Friday, August 8th, 2014
Neue Haas Grotesk, Christian Schwartz, 2004

Neue Haas Grotesk, Christian Schwartz, 2004

Speaking after Stefan Sagmeister at a conference is a bad idea. I’ve done this many times. It’s not that Stefan is nothing less than a true gentleman and good friend, it’s that when he finishes, I can look out at the audience from the side of the stage and see people streaming out en masse. “Well that’s what I came for, time to go,” they must be saying. I’m not crazy about doing this, as I tend to come off as, “and now for the easy listening break.”

Years ago, I spoke at a conference following someone, not as generous as Stefan, who was one of the hip and cool designers at that time.

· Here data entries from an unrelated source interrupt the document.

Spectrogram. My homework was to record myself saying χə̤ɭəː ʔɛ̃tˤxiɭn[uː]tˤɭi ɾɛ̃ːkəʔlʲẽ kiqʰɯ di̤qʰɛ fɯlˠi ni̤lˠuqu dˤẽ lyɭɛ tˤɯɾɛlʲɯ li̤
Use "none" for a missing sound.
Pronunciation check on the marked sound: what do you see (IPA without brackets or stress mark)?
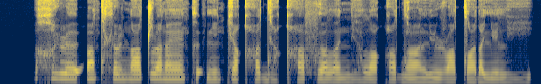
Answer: uː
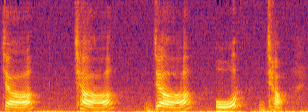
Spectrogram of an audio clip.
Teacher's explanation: कौन से व्यंजन उच्चारित होते हैं और इसके उच्चारण में मित्रों जो जीभ का आगे का भाग है अग्र भाग है और कठोर जो हमारा तालू है उसके बीच में स्पर्श छूना और संघर्ष होता है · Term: स्पर्श संघर्षी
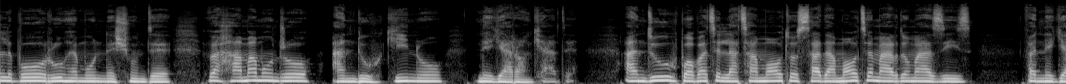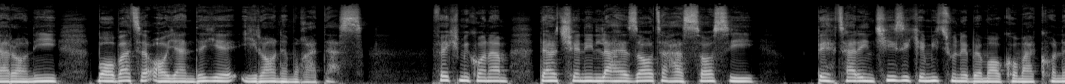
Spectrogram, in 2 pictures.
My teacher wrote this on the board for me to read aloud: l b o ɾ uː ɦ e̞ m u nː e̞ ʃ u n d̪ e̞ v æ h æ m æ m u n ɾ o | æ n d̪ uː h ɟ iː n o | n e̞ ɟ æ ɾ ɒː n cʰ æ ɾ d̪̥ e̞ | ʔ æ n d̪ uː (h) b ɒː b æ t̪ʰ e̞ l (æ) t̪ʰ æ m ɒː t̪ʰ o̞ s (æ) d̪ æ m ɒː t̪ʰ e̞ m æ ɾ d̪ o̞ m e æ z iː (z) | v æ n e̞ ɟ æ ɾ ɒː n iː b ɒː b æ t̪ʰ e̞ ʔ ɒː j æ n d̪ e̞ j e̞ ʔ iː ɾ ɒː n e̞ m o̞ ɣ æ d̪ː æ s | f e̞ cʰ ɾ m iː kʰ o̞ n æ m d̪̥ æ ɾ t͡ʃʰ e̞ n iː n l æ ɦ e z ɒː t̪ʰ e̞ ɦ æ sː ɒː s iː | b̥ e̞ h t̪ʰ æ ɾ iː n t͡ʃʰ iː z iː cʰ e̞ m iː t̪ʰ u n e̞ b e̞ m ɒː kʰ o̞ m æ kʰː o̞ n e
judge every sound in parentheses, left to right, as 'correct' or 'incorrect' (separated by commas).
correct, correct, correct, correct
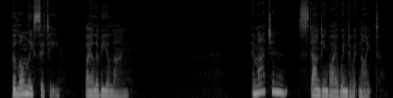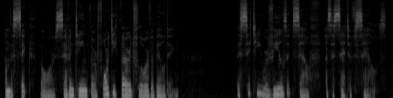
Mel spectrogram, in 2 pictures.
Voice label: Radio Drama Examples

She talked about the critical theory and deconstruction of meaning regarding a logo she designed that looked exactly like Helvetica, but the crossbar of the “A” was removed. People seemed enthralled. I just thought, “and…”

Now, I’ve become that person, waxing on about the importance of the differences between Haas Grotesk and Helvetica. Sorry. I know everyone has a major hard-on for Helvetica, but I can’t look at it as anything but the less attractive sister of Haas Grotesk, like Jan and Marsha. Originally, Helvetica was Haas Grotesk, but over time changes were made for expediency. Christian Schwartz redrew Haas Grotesk in 2004, based on Max Miedinger‘s 1957 version.

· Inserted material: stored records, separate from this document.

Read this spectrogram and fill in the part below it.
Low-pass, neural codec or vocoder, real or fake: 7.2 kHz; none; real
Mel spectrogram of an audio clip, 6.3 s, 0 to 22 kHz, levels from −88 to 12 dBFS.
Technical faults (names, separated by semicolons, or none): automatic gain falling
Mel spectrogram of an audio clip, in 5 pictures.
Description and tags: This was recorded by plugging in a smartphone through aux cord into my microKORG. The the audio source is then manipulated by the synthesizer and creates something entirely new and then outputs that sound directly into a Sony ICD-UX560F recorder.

Compared to standard issue system Helvetica, it’s elegant, crisp, warm, and legible. It doesn’t suffer from the “generic” look of Helvetica. I’ve been using it probably more than I should. I promise, however, to not talk endlessly about the lower case “r” at my next lecture. Maybe just a little.

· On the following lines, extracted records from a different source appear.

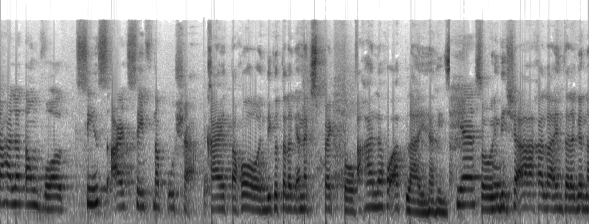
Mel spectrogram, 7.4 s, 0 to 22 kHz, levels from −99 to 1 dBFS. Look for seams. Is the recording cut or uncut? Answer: cut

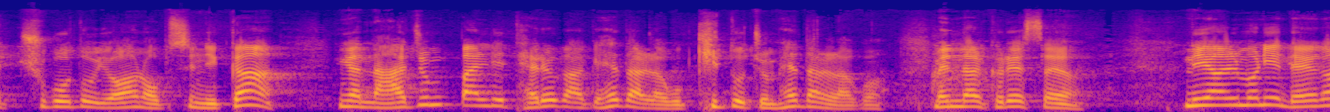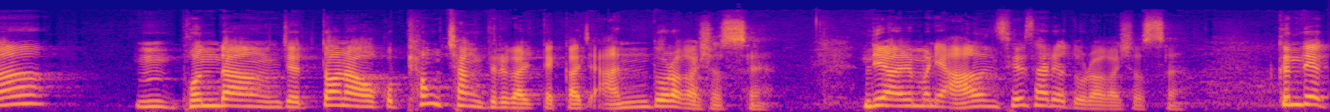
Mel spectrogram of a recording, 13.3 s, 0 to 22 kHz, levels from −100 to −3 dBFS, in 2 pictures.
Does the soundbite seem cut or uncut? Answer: cut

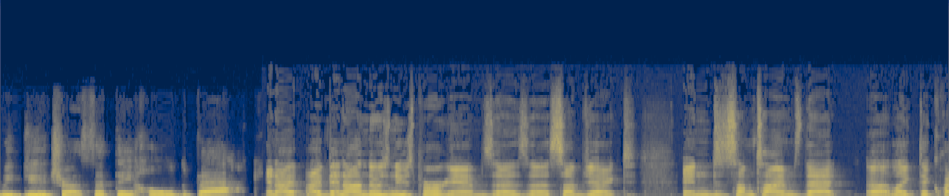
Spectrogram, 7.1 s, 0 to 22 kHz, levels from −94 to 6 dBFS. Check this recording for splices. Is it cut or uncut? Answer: cut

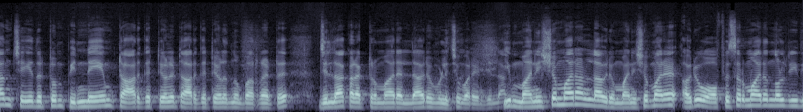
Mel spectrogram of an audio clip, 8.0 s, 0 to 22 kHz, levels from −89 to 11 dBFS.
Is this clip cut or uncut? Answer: cut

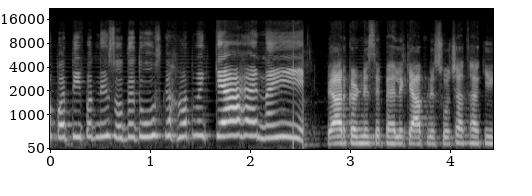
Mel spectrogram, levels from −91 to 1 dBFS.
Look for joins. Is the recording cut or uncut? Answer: cut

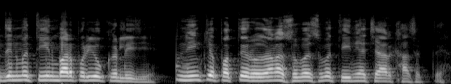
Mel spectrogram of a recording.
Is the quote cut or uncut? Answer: cut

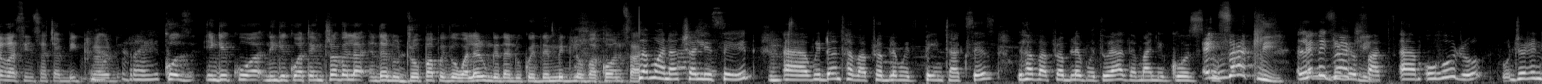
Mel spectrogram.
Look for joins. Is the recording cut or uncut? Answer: cut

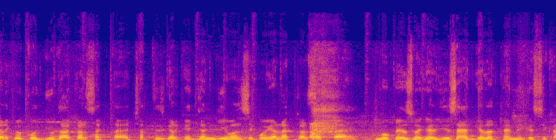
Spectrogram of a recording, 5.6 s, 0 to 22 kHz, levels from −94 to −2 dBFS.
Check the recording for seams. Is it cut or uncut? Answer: cut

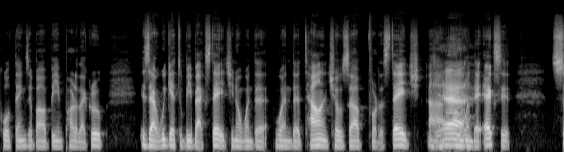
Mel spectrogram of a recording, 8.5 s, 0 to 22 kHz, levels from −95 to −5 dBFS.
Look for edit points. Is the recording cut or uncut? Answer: uncut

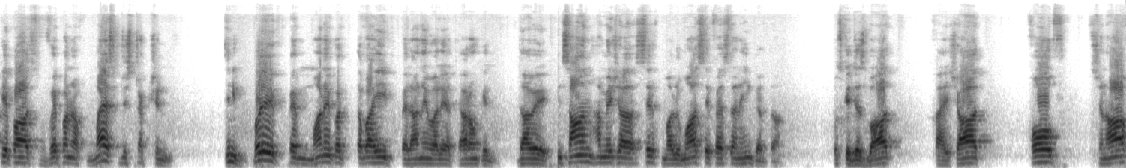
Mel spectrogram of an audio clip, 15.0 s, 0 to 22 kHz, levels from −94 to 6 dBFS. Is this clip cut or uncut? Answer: cut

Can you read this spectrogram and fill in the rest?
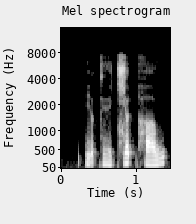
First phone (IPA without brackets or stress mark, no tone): ʔ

Screen-Shot-2014-08-08-at-11.04.51-AM Screen-Shot-2014-08-08-at-11.04.17-AM Screen-Shot-2014-08-08-at-11.03.46-AMNeue_Haas_Grotesk-alphabet notebook-1957-May-07 specimen-1963-Neuburg_Rudin poster_front_website_905

Haas Grotesk (L) Helvetica (R)

Haas Grotesk (L) Helvetica (R)

Helvetica in Switzerland

Helvetica in Switzerland

Helvetica in Switzerland

Helvetica in Switzerland